#### [Task objective]
A faithful, word-for-word copy of the records is required, and it must contain no pictures.
── Data for analysis ──
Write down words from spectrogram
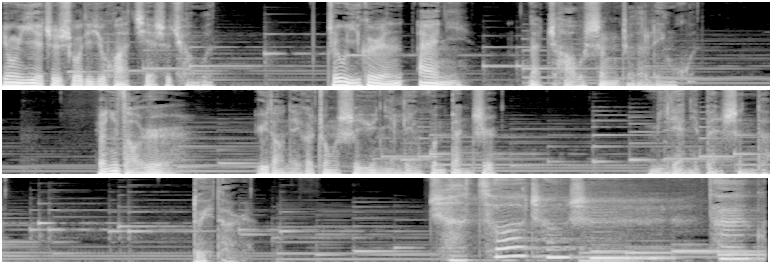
用叶芝说的一句话解释全文：只有一个人爱你，那朝圣者的灵魂。愿你早日遇到那个忠实于你灵魂本质、迷恋你本身的对的人。这座城市太过。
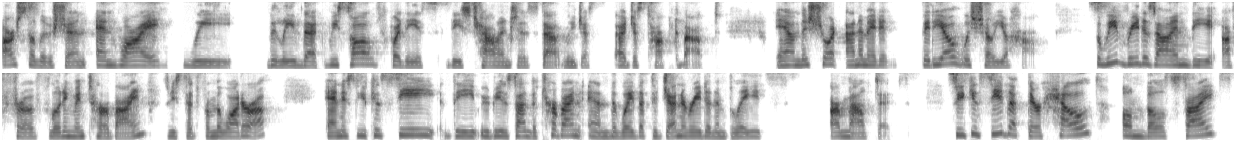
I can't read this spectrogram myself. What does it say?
our solution and why we believe that we solve for these these challenges that we just I just talked about. And this short animated video will show you how. So we've redesigned the offshore floating wind turbine, as we said, from the water up. And as you can see, the we redesigned the turbine and the way that the generator and blades are mounted. So you can see that they're held on both sides,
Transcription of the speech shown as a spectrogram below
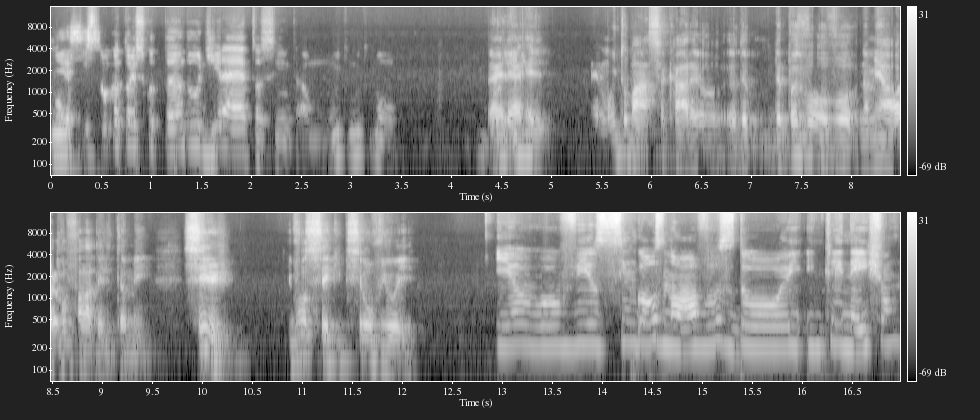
E esse som que eu estou escutando direto, assim, tá muito, muito bom. É, ele é, ele é muito massa, cara. Eu, eu depois vou, vou, na minha hora, eu vou falar dele também. Sir, e você, o que, que você ouviu aí? Eu ouvi os singles novos do Inclination,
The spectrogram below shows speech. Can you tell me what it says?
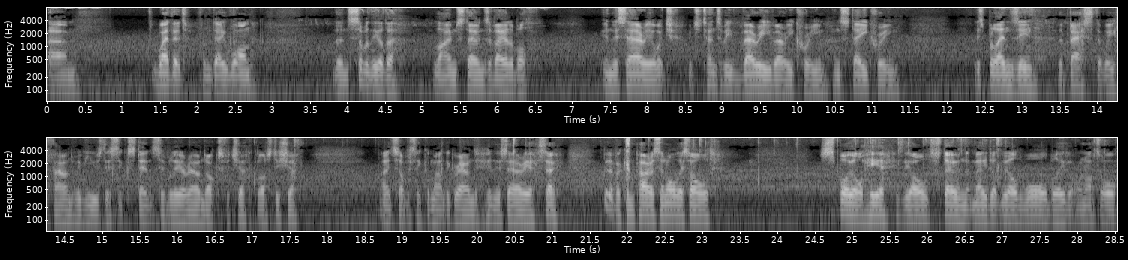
um, weathered from day one than some of the other limestones available in this area which which tend to be very very cream and stay cream. This blends in the best that we've found. We've used this extensively around oxfordshire gloucestershire and it's obviously come out the ground in this area. So a bit of a comparison. All this old spoil here is the old stone that made up the old wall believe it or not all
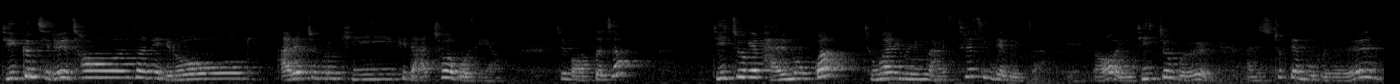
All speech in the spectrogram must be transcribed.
뒤꿈치를 천천히 이렇게 아래쪽으로 깊이 낮추어 보세요. 지금 어떠죠? 뒤쪽의 발목과 종아리 근육이 많이 스트레칭 되고 있죠. 그래서 이 뒤쪽을 많이 수축된 부분을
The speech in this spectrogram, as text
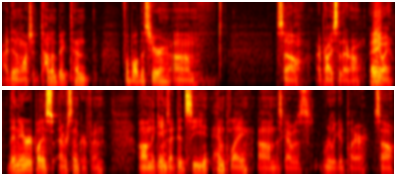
I didn't watch a ton of Big Ten football this year. Um, so I probably said that wrong. Anyway, they need to replace Everson Griffen. Um, the games I did see him play, um, this guy was a really good player. So,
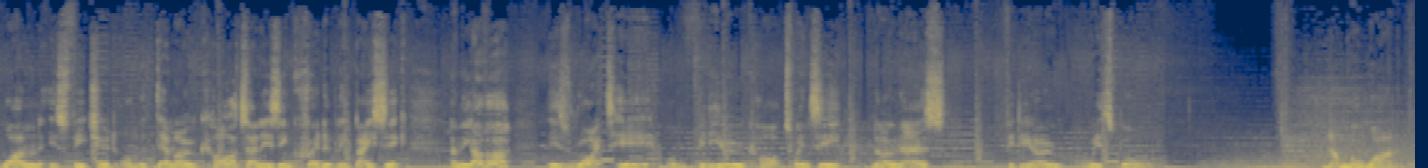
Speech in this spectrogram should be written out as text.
One is featured on the demo cart and is incredibly basic, and the other is right here on Video Cart 20, known as Video Whizball. Number 1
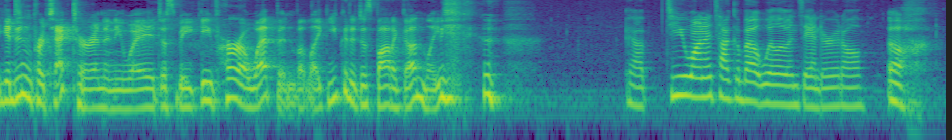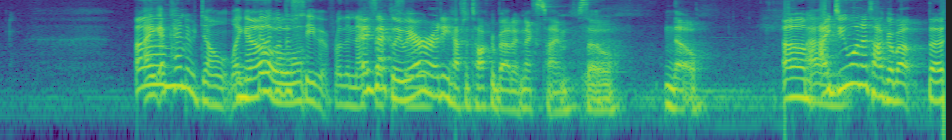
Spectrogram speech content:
Like, it didn't protect her in any way. It just gave her a weapon, but like, you could have just bought a gun, lady. Yeah. Do you want to talk about Willow and Xander at all? Ugh. I, I Um, kind of don't. Like, I feel like we'll just save it for the next. Time. Exactly. We already have to talk about it next time, so no. Um, I do want to talk about the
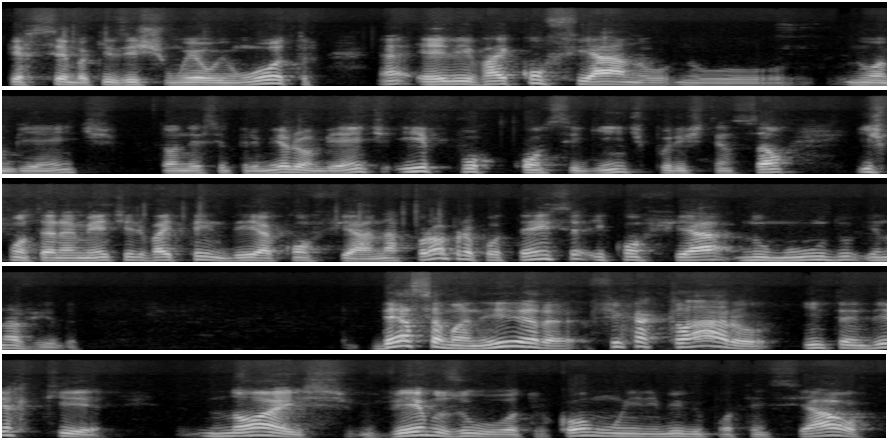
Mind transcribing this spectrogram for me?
perceba que existe um eu e um outro, né, ele vai confiar no, no, no ambiente, então nesse primeiro ambiente, e por conseguinte, por extensão, espontaneamente ele vai tender a confiar na própria potência e confiar no mundo e na vida. Dessa maneira, fica claro entender que nós vemos o outro como um inimigo potencial,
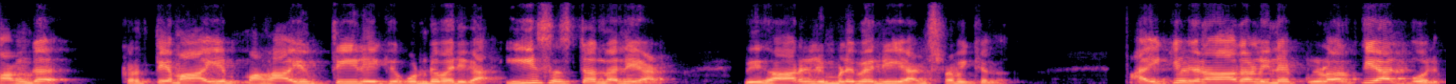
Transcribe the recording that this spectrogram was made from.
പങ്ക് കൃത്യമായും മഹായുക്തിയിലേക്ക് കൊണ്ടുവരിക ഈ സിസ്റ്റം തന്നെയാണ് ബീഹാറിൽ ഇംപ്ലിമെന്റ് ചെയ്യാൻ ശ്രമിക്കുന്നത്. ഐക്യ ജനതാദളിനെ പിളർത്തിയാൽ പോലും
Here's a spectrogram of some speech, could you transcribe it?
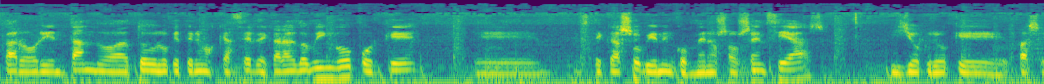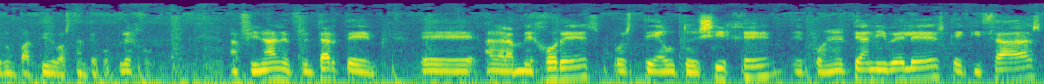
claro, orientando a todo lo que tenemos que hacer de cara al domingo, porque eh, en este caso vienen con menos ausencias y yo creo que va a ser un partido bastante complejo al final enfrentarte eh, a las mejores pues te autoexige eh, ponerte a niveles que quizás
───
#### [Output for this task]
Write down words from spectrogram
用叶芝说的一句话解释全文：只有一个人爱你，那朝圣者的灵魂。愿你早日遇到那个忠实于你灵魂本质、迷恋你本身的对的人。这座城市太过。
I can't read this spectrogram myself. What does it say?
our solution and why we believe that we solve for these these challenges that we just I just talked about. And this short animated video will show you how. So we've redesigned the offshore floating wind turbine, as we said, from the water up. And as you can see, the we redesigned the turbine and the way that the generator and blades are mounted. So you can see that they're held on both sides,
Transcription of the speech shown as a spectrogram below
E esse som que eu estou escutando direto, assim, tá muito, muito bom. É, ele é, ele é muito massa, cara. Eu, eu depois vou, vou, na minha hora, eu vou falar dele também. Sir, e você, o que, que você ouviu aí? Eu ouvi os singles novos do Inclination,
The spectrogram below shows speech. Can you tell me what it says?
um, weathered from day one than some of the other limestones available in this area which which tend to be very very cream and stay cream. This blends in the best that we've found. We've used this extensively around oxfordshire gloucestershire and it's obviously come out the ground in this area. So a bit of a comparison. All this old spoil here is the old stone that made up the old wall believe it or not all
All speech in the spectrogram must be transcribed.
뒤꿈치를 천천히 이렇게 아래쪽으로 깊이 낮추어 보세요. 지금 어떠죠? 뒤쪽의 발목과 종아리 근육이 많이 스트레칭 되고 있죠. 그래서 이 뒤쪽을 많이 수축된 부분을
The speech in this spectrogram, as text
I didn't watch a ton of Big Ten football this year. Um, so I probably said that wrong. Anyway, they need to replace Everson Griffen. Um, the games I did see him play, um, this guy was a really good player. So,
Speech in this spectrogram should be written out as text.
One is featured on the demo cart and is incredibly basic, and the other is right here on Video Cart 20, known as Video Whizball. Number 1
Spectrogram speech content:
Like, it didn't protect her in any way. It just gave her a weapon, but like, you could have just bought a gun, lady. Yeah. Do you want to talk about Willow and Xander at all? Ugh. I, I Um, kind of don't. Like, I feel like we'll just save it for the next. Time. Exactly. We already have to talk about it next time, so no. Um, I do want to talk about the
Mind transcribing this spectrogram for me?
perceba que existe um eu e um outro, né, ele vai confiar no, no, no ambiente, então nesse primeiro ambiente, e por conseguinte, por extensão, espontaneamente ele vai tender a confiar na própria potência e confiar no mundo e na vida. Dessa maneira, fica claro entender que nós vemos o outro como um inimigo potencial,
Transcribe the recording that this spectrogram was made from.
പങ്ക് കൃത്യമായും മഹായുക്തിയിലേക്ക് കൊണ്ടുവരിക ഈ സിസ്റ്റം തന്നെയാണ് ബീഹാറിൽ ഇംപ്ലിമെന്റ് ചെയ്യാൻ ശ്രമിക്കുന്നത്. ഐക്യ ജനതാദളിനെ പിളർത്തിയാൽ പോലും
Here's a spectrogram of some speech, could you transcribe it?
claro, orientando a todo lo que tenemos que hacer de cara al domingo, porque eh, en este caso vienen con menos ausencias y yo creo que va a ser un partido bastante complejo al final enfrentarte eh, a las mejores pues te autoexige eh, ponerte a niveles que quizás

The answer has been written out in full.